Many years ago, I called Andy Murray the anti-Agassi. Andre’s shots were clean and rhythmic, struck with extreme accuracy. Murray hit 138 mile-per-hour first serves and junk-moonballed groundstrokes if he wanted to – in fact, whatever he wanted to. He wanted his opponent as far out of his comfort zone as possible.
Nick Kyrgios doesn’t process tennis that way. Maybe it’s a generational thing, but Kyrgios gives the impression of deciding which shot to hit nanoseconds before he actually does hit the ball. He drove Rafael Nadal nuts the first time they played at Wimbledon, and he has added other big-time scalps since then – Roger Federer once, Novak Djokovic twice.
Kyrgios has yet to win a big tournament, and I think the odds he’ll win here are tiny. He is playing this week with a strapped knee, and early in the match I wrote that Nick had a live arm and a creaky rest of his body.
But if he gets fit, and if he ever figures out the terms on which he can play fully committed for 15 matches in a row, he might yet be quite good.
Let’s skip over every game of the match except one – the final-set tiebreak. I was watching standing up in the stands and live tweeting on my phone. That’s hard to do in a Kyrgios match, because he barely takes any time at all between serves: In one service game at deuce he hit an ace, then another with the serve clock showing 20.

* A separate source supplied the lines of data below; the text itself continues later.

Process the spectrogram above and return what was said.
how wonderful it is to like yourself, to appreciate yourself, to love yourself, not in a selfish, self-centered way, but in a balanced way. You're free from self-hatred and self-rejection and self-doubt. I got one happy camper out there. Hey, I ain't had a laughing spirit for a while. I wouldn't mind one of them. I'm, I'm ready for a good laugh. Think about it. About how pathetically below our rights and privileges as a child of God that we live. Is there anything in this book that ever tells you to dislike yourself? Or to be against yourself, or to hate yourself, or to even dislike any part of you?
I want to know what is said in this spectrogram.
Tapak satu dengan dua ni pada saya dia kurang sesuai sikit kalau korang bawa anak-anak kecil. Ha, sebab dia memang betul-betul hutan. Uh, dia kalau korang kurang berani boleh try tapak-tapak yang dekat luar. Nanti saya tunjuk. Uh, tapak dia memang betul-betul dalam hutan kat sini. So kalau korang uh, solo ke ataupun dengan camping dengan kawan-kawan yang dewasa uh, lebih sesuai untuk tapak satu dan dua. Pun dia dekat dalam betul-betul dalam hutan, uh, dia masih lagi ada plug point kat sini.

Nick took the lead 2-1 in the final set breaker with a ripped forehand return off a Kudla first serve, stretched the lead with a pair of T aces, and rode the minibreak to 6-3. Kudla hit a backhand pass that Kyrgios chose not to play, and the ball landed in. At 6-4, Kyrgios hit an attempted backhand pass into the net. On his third match point, an attacking mid-court backhand went wide. 6-6.
Three unreturned first serves followed, Kudla saving a fourth match point in the process. 8-7 Denis. Second serve Kyrgios: a 134-mph wide ace. All I could think of in the moment was Maximus’ “Are you not entertained??!”
We weren’t done. Two more aces took us to the third changeover, then Kudla couldn’t handle a forcing return. A big T first serve by Kyrgios sealed victory on his sixth match point.
Kudla, ranked 77, came through qualifying. He plays a fairly standard late-2010s version of ATP tennis, controlled tennis with very little hint of spice. Kyrgios is loaded with enough spice to open a few trade routes.
Playing against Nick must be a challenge like no other, maybe like facing tennis’ Nuke LaLoosh. If Kyrgios comes into press one day saying he’s taking things one game at a time, or that sometimes you win, sometimes you lose, and sometimes it rains, watch out. He might have just figured it out.